Whenever I went to America, I always picked up one or two of Szyk’s works. I could afford them then, now I can’t.
What did you feel when you saw that first caricature of the Emperor?
I wished a Japanese artist had done it, but it would have been impossible during the war – the artist would have been executed. It taught me to look at the war from another angle. I had never seen the Emperor ridiculed before.
During and before the war the Emperor was a god; you were not supposed to ridicule or to caricature him. So I had never seen anything like it. After the war, Macarthur didn’t like caricatures of the Emperor. He wanted to keep him for his use . . . to occupy Japan. So again, we were not allowed to see such cartoons.
"The Son of Heaven" 1945
Syzk drew more cartoons of the Emperor than Tojo. Is that surprising in light of US government policy of not attacking Hirohito?
Even during the war, the American government’s policy was to retain the Emperor as a symbolic figure. But I don’t think ordinary Americans bought the idea. They thought that the Emperor was behind the military operation, and they were right. Syzk drew the Emperor, but that was not necessarily the government line. He just sensed that the public was against the Emperor.
I only have one picture of Tojo by Szyk – it doesn’t look like Tojo.
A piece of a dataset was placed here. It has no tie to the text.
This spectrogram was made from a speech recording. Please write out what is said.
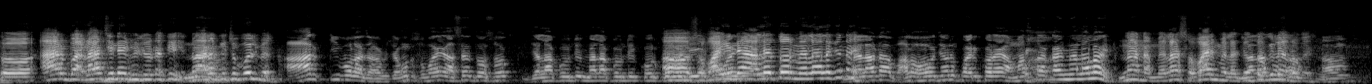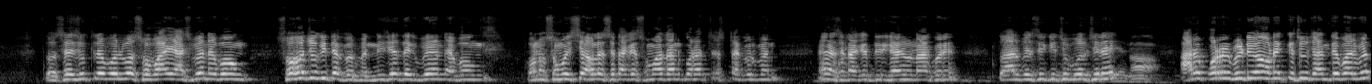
তো আর বাধা আছে না ভিডিওটা কি? না আরও কিছু বলবেন? আর কি বলা যাবে? যেমন সবাই আসে দর্শক জেলা কমিটি মেলা কমিটি কোর সবাই না আলে তো আর মেলা লাগে না? মেলাটা ভালো হবে যেন পারি করে। আমার তো একাই মেলা লয়। না না মেলা সবার মেলা যতগুলো লোক হ্যাঁ। তো সেই সূত্রে বলব সবাই আসবেন এবং সহযোগিতা করবেন নিজে দেখবেন এবং কোনো সমস্যা হলে সেটাকে সমাধান করার চেষ্টা করবেন হ্যাঁ সেটাকে দীর্ঘায়ু না করে। তো আর বেশি কিছু বলছি নাই। না। আরও পরের ভিডিও অনেক কিছু জানতে পারবেন।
He wasn’t particularly interested. Tojo wasn’t as strong or as colorful a figure as Hitler or Mussolini. The Emperor was different, he was rather interesting.
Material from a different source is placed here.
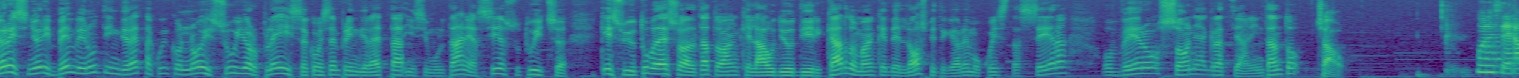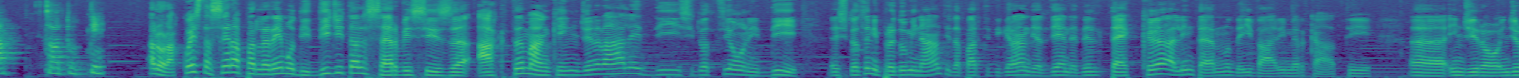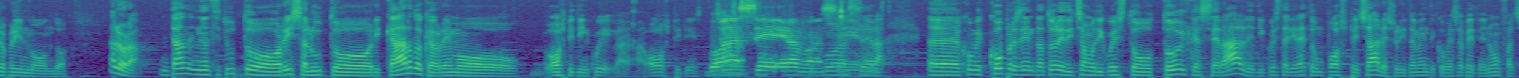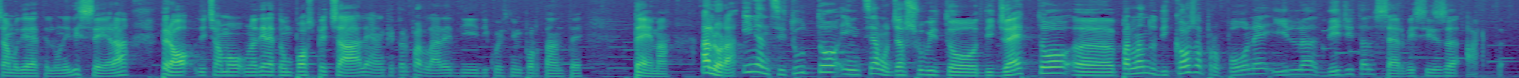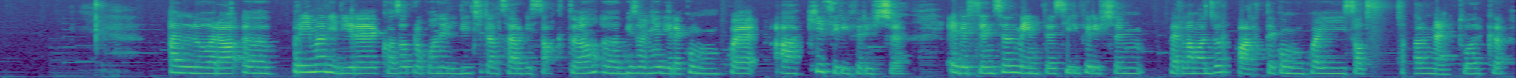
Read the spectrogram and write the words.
Signore e signori, benvenuti in diretta qui con noi su Your Place, come sempre in diretta in simultanea sia su Twitch che su YouTube. Adesso ho alzato anche l'audio di Riccardo, ma anche dell'ospite che avremo questa sera, ovvero Sonia Graziani. Intanto, ciao. Buonasera, ciao a tutti. Allora, questa sera parleremo di Digital Services Act, ma anche in generale di situazioni di eh, situazioni predominanti da parte di grandi aziende del tech all'interno dei vari mercati eh, in, giro, in, giro, per il mondo. Allora, innanzitutto risaluto Riccardo che avremo ospiti in cui... Uh, ospiti, diciamo, buonasera, buonasera. buonasera. Uh, come co-presentatore diciamo di questo talk serale, di questa diretta un po' speciale, solitamente come sapete non facciamo dirette lunedì sera, però diciamo una diretta un po' speciale anche per parlare di, di questo importante tema. Allora, innanzitutto iniziamo già subito di getto eh, parlando di cosa propone il Digital Services Act. Allora, eh, prima di dire cosa propone il Digital Service Act, eh, bisogna dire comunque a chi si riferisce ed essenzialmente si riferisce per la maggior parte comunque ai social network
What happened to the Japanese cartoonists after the war?
The war cartoonists were well-established artists because the army selected the best artists. After the war GHQ didn’t punish any cartoonists. All of them switched to working for democracy; the same as journalists, magazine editors and film-makers.
The occupation was one of the best times for them – they could criticize anyone. As long as they didn’t criticize GHQ they had a great time. They never admitted having drawn war propaganda leaflets. The leaflets were anonymous and people could only make guesses from the style. One notorious example is Matsushita Ichio. After the war he became an ordinary cartoonist. His erotic Samurai manga was very popular.
Now political cartoons in Japan are rather weak. Pressure from the government was strong before and during the war, and the occupation authorities also suppressed satirical cartoons about themselves. After the war, political cartoons became an empty art.
Even now, satire is very weak in Japan. They are just funny pictures about politicians. There is not much sense of satire, no strong sense of attack or ridicule. They always play it safe. The editors are afraid of complaints from the government. Actually the aim of political cartoons should be to raise hell.
Two months ago, I introduced Arthur Szyk’s cartoons for the first time in this country at a meeting of the Japan Cartoonists’ Association. They were shocked. “This is real manga,” they said.
How close is your book on Szyk to being published?
It took 20 years to write the book. When I finished it last year, my publisher refused it, saying “it is well written, nothing wrong with the content, but we can’t print the pictures.” Right-wingers will come and harass the publisher.
My publisher is Hosei University Press. They are an academic publisher, so I thought that they would have enough guts . . . but I am sure they are afraid of right-wingers.
Are you disturbed by the racism and hatred so evident in Szyk’s cartoons of Japanese?
I think Szyk had enough reason for hate, because his mother was burnt alive in the death camps. Many of his people were killed. He had enough reason to be hateful toward Nazis and their allies, the Japanese.
That’s why I say it is strong medicine. It might anger, might agitate, younger people. But then dialogue can start.
"He Who Rules by the Sword" 1943
Sodei Rinjiro, Professor Emeritus at Hosei University, is the author of “Two Thousands Days of MacArthur” and “Dear General MacArthur, Letters from the Japanese During the American Occupation.” Freelance journalist Tony McNicol recently wrote about Japanese political cartoons for the Japan Media Review. This article was written for Japan Focus and published on November 3, 2005.